Author: Amanda Coleman (Chart.PR) FCIPR, FPRCA and Head of Corporate Communication at Greater Manchester Police
After almost two decades working in police communication roles I have seen a huge amount of change and particularly in relation to how women are viewed in the workplace. You might imagine that policing is a very macho organisation where getting ahead as a woman is challenging. When I joined in 1999 I might have agreed with you but 2018 is a very different place.
There are three women in charge of the big three in policing – the Metropolitan Police, the National Crime Agency and the National Police Chiefs Council. There are a significant number of women in senior communication positions and with a voice in the development of communication strategy across the country.
Discussions in the workplace now openly include mental health, the menopause and there are flexible working patterns to help all employees. Wellbeing is a key consideration for all managers and senior leaders.
Does it sound like nirvana?
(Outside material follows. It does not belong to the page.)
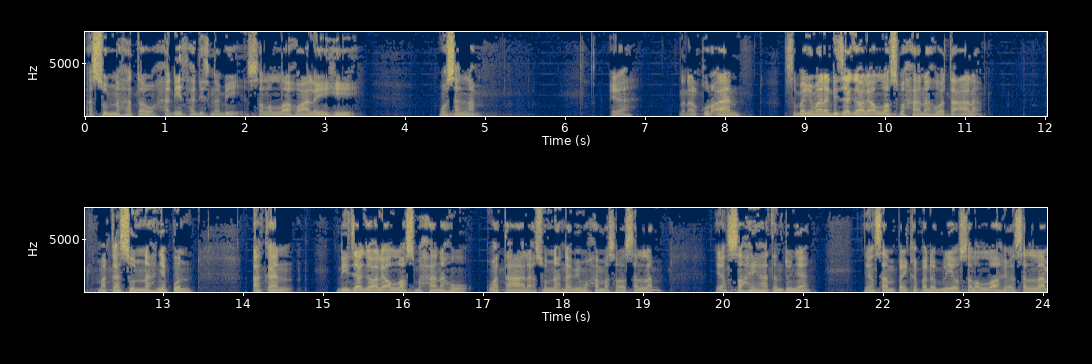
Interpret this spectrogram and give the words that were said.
as-sunnah atau hadis-hadis Nabi sallallahu alaihi wasallam. Ya. Dan Al-Qur'an sebagaimana dijaga oleh Allah Subhanahu wa taala, maka sunnahnya pun akan dijaga oleh Allah Subhanahu wa taala. Sunnah Nabi Muhammad SAW yang sahih tentunya yang sampai kepada beliau sallallahu alaihi wasallam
It is a huge step forward but has taken almost 20 years to achieve and there is still a long way to go.
During my time I have seen women in top PR and communication roles put under immense pressure and many have found the emergency services life isn’t compatible with a satisfactory home life. I was asked after a presentation on my role to a local girls’ school whether I had to prove myself more because I was a woman in what is predominantly seen as a man’s world. It is something I have reflected on as I would have said no.
But getting to a senior position in any business as a woman brings with it huge challenges and realistically you have to be able to meet all of them to succeed. I have total respect to all the women who are juggling children and work because I haven’t managed it. I just about manage to have a small menagerie of animals that I have a support network helping with.
My work is all encompassing it can hit at any time of day or night and in an instant I have to be ready to advise on strategic communication, crisis response and many other elements. It is the same everywhere I know but a uniform service that works 24/7 is extra demanding. I have missed time with my family during holidays including Christmas, New Year and Easter and will often be glued to my phone on Saturday and Sunday.
At the heart of this push to be as good as, or better than, my male counterparts is one thing – confidence. It is the blight of PR and communication across the board. We lack the confidence to take our seat at the top table. We lack the confidence to shout about what we do publicly. We lack the confidence as women to say I do my job well but I also have a private life. Or at least some may do.
If I manage another year I will reach my long-service status within police communication. My working world is much better than it was when I joined and was asked by a senior male detective if the all-female comms team needed ‘pink curtains’ in the office. We can’t lose sight of the work that lies ahead and I hope women can get inspired by those who keep doing the role and try to drive further change.